  • Writeup: I would write up the talk into a blog post. You can use imagery from the slides and provide more detail than a simple transcript which just reflects the time-limited format of the talk itself.
  • Video: Once the video was available, promote it on social channels, newsletters and embed into the blog post. If you publish it on YouTube, you can pay to have captions transcribed and attached into the right place which helps with accessibility and SEO.
  • Networking: Getting out in the breaks and after-party/drinks to meet attendees. Not to sell to them, but to share knowledge and learn about what other people are doing. I hate “networking” and found this the hardest aspect of conferences but I’m still good friends with several people I met through my involvement with the MongoDB community.

Adapting to a world of virtual conferences

Breaking down these components is especially relevant now because the coronavirus pandemic has stopped all physical conferences. These have been a huge part of the go-to-market strategy for developer products so how should companies adapt?

As you can see from all the components above, the talk is just one part of speaking at conferences. There is significantly more value in the long-tail of all the aspects of a talk than just speaking at people who happen to be present in the room at the time.
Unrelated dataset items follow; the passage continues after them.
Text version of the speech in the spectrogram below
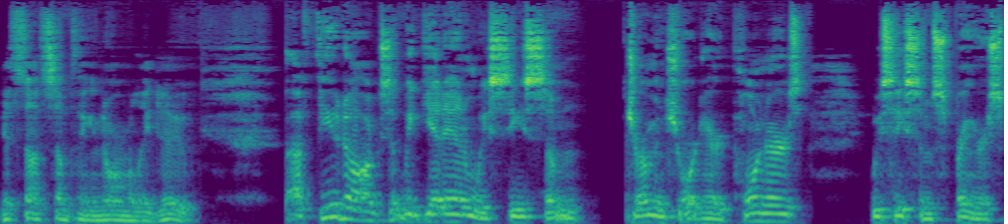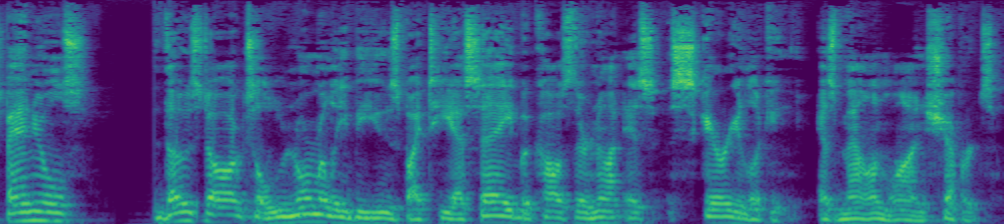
it's not something I normally do. A few dogs that we get in, we see some German short haired pointers, we see some Springer Spaniels. Those dogs will normally be used by TSA because they're not as scary looking as Malinois and Shepherds.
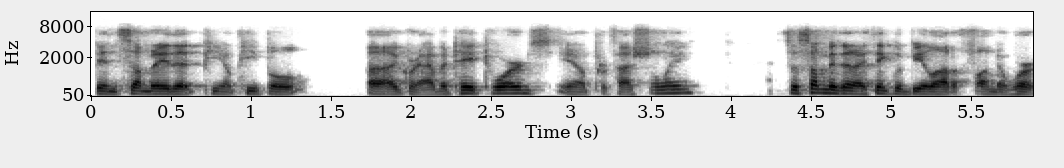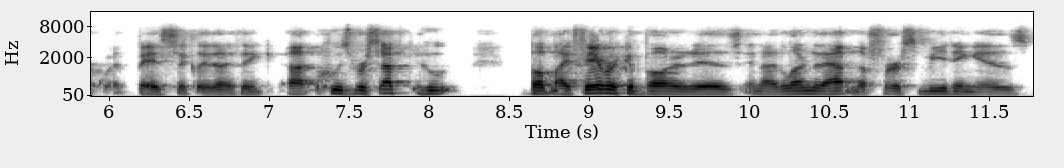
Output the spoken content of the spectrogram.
been somebody that you know people uh, gravitate towards, you know, professionally. So somebody that I think would be a lot of fun to work with, basically, that I think uh, who's receptive, who. But my favorite component is, and I learned that in the first meeting, is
Companies have been running webinars for a long time. Conferences are just more complicated versions of webinars (mostly due to having multiple speakers presenting from multiple locations). In the next few weeks I’m going to be “attending” several conferences that I had originally planned to attend in-person. The talks are the same, they’re just being delivered via video conference.

From the above components, the only one you cannot run as effectively remotely is networking but you could still experiment with some novel ideas e.g. a group Slack, pairing attendees for random chats, running small group discussions, etc.

Sponsoring is more challenging because you cannot emulate the spontaneous nature of people coming up to your stand or booth. You can still have your name associated with the branding of a conference but opt-in contact with attendees will be more difficult. Perhaps attendees will be more willing to hear more of a commercial pitch during talks, or perhaps organisers will be happy to send out materials as part of their normal communications e.g. in newsletters or announcements. I expect there will be some experimentation over the coming months.

Valuable materials increase in value over time

A big challenge to adapting operations in the current pandemic is the uncertainty around when things will return to normal as well as what the new “normal” will be. Companies will certainly still need developer tools but will there be as much travel? Will conferences move to an entirely virtual model (with huge environmental benefits), or perhaps there will be a new a hybrid model with remote + physical attendance.

At least one advantage to no-travel is all the extra time that can be spent writing.

Whatever happens, we can be sure this crisis will end. If you produce high quality materials they will be useful for many years to come. Valuable materials increase in value over time. Some of my most highly trafficked blog posts are several years old, and that was certainly the case at Server Density. The best content is evergreen.

The biggest mistake is failing to create high-quality content early enough. There are plenty of examples of how to do this well – Stripe Docs, Zapier’s Guides e.g. Remote Work, Cloudflare’s Blog – but I often see approaches to “content” as simply writing short blog posts on an irregular cadence as an after-thought to the product. That won’t work. It takes years to develop but investing the time, effort and money in high-quality is crucial to successfully selling in the developer market.